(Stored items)
######

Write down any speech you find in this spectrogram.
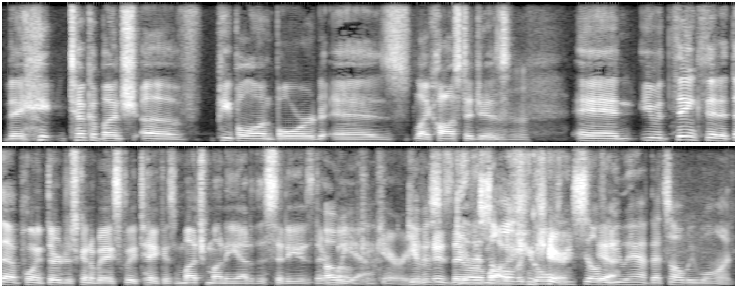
They took a bunch of people on board as like hostages. Mm-hmm. And you would think that at that point they're just going to basically take as much money out of the city as their Oh boat yeah. can carry. Give us, as give us all the gold carry. and silver Yeah. you have. That's all we want.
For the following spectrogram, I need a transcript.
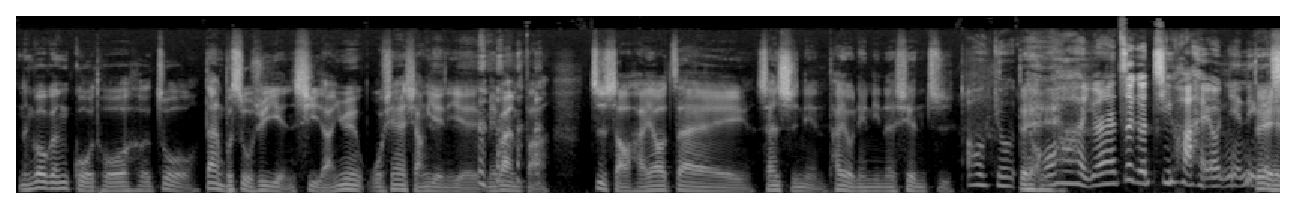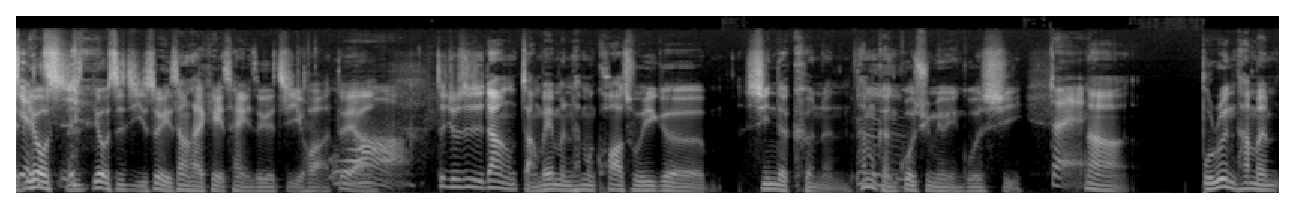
能够跟果陀合作，但不是我去演戏啦，因为我现在想演也没办法，至少还要在三十年，他有年龄的限制。哦，有对哇，原来这个计划还有年龄的限制，六十六十几岁以上才可以参与这个计划。对啊，这就是让长辈们他们跨出一个新的可能，他们可能过去没有演过戏，对，那不论他们。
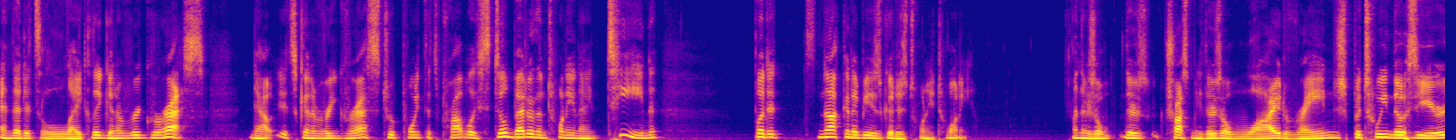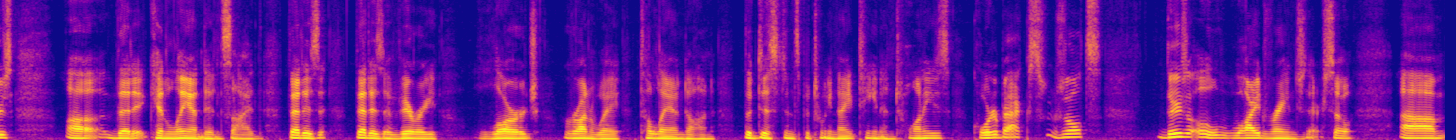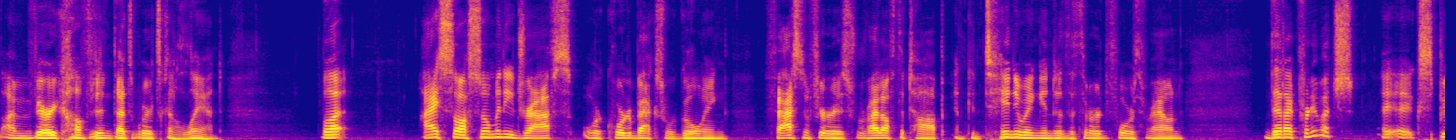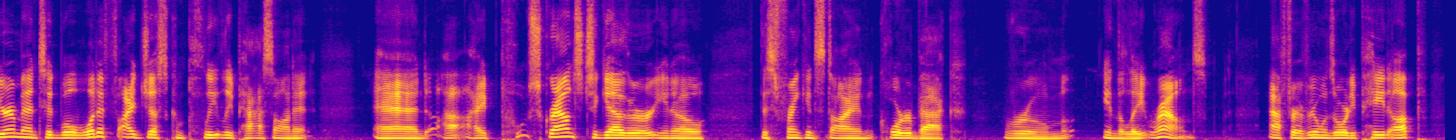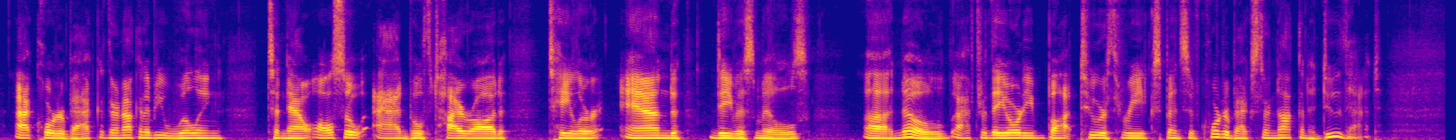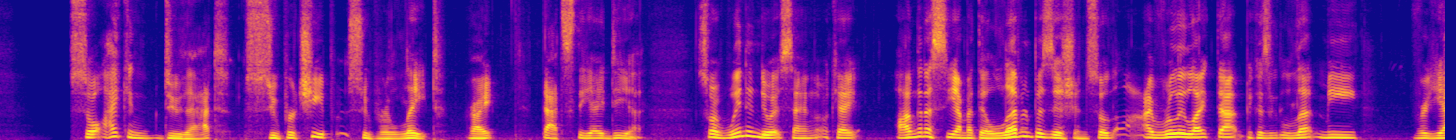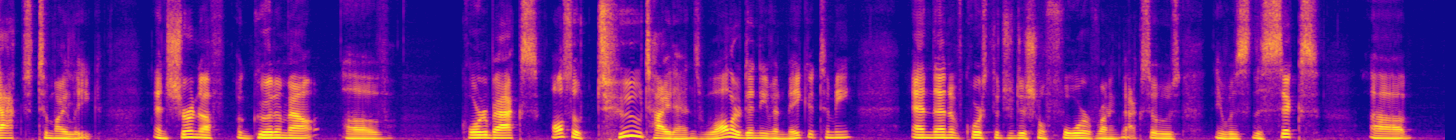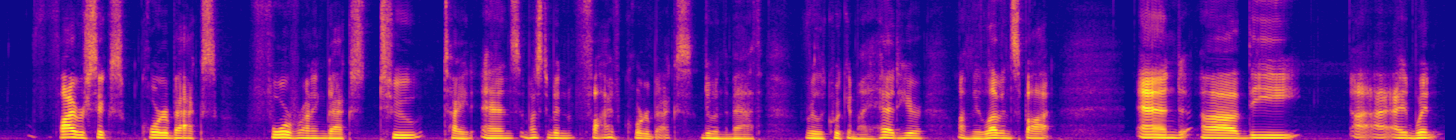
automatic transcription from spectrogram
and that it's likely going to regress. Now, it's going to regress to a point that's probably still better than 2019, but it's not going to be as good as 2020. And there's a there's trust me, there's a wide range between those years uh, that it can land inside. That is that is a very large runway to land on. The distance between 19 and 20s quarterbacks results, there's a wide range there. So um, I'm very confident that's where it's going to land. But I saw so many drafts where quarterbacks were going fast and furious right off the top and continuing into the third, fourth round that I pretty much uh, experimented. Well, what if I just completely pass on it and I, I scrounged together, you know, this Frankenstein quarterback room in the late rounds after everyone's already paid up at quarterback. They're not going to be willing to now also add both Tyrod Taylor and Davis Mills. Uh, no, after they already bought two or three expensive quarterbacks, they're not going to do that. So I can do that super cheap, super late, right? That's the idea. So I went into it saying, okay, I'm going to see I'm at the 11 position. So I really like that because it let me react to my league. And sure enough, a good amount of quarterbacks, also two tight ends. Waller didn't even make it to me. And then, of course, the traditional four running backs. So it was, it was the six, uh, five or six quarterbacks, four running backs, two tight ends. It must have been five quarterbacks doing the math really quick in my head here on the 11 spot. And uh, the I, I went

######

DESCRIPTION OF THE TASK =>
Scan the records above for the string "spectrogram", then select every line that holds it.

OUTPUT BELOW =>
Write down any speech you find in this spectrogram.
For the following spectrogram, I need a transcript.
automatic transcription from spectrogram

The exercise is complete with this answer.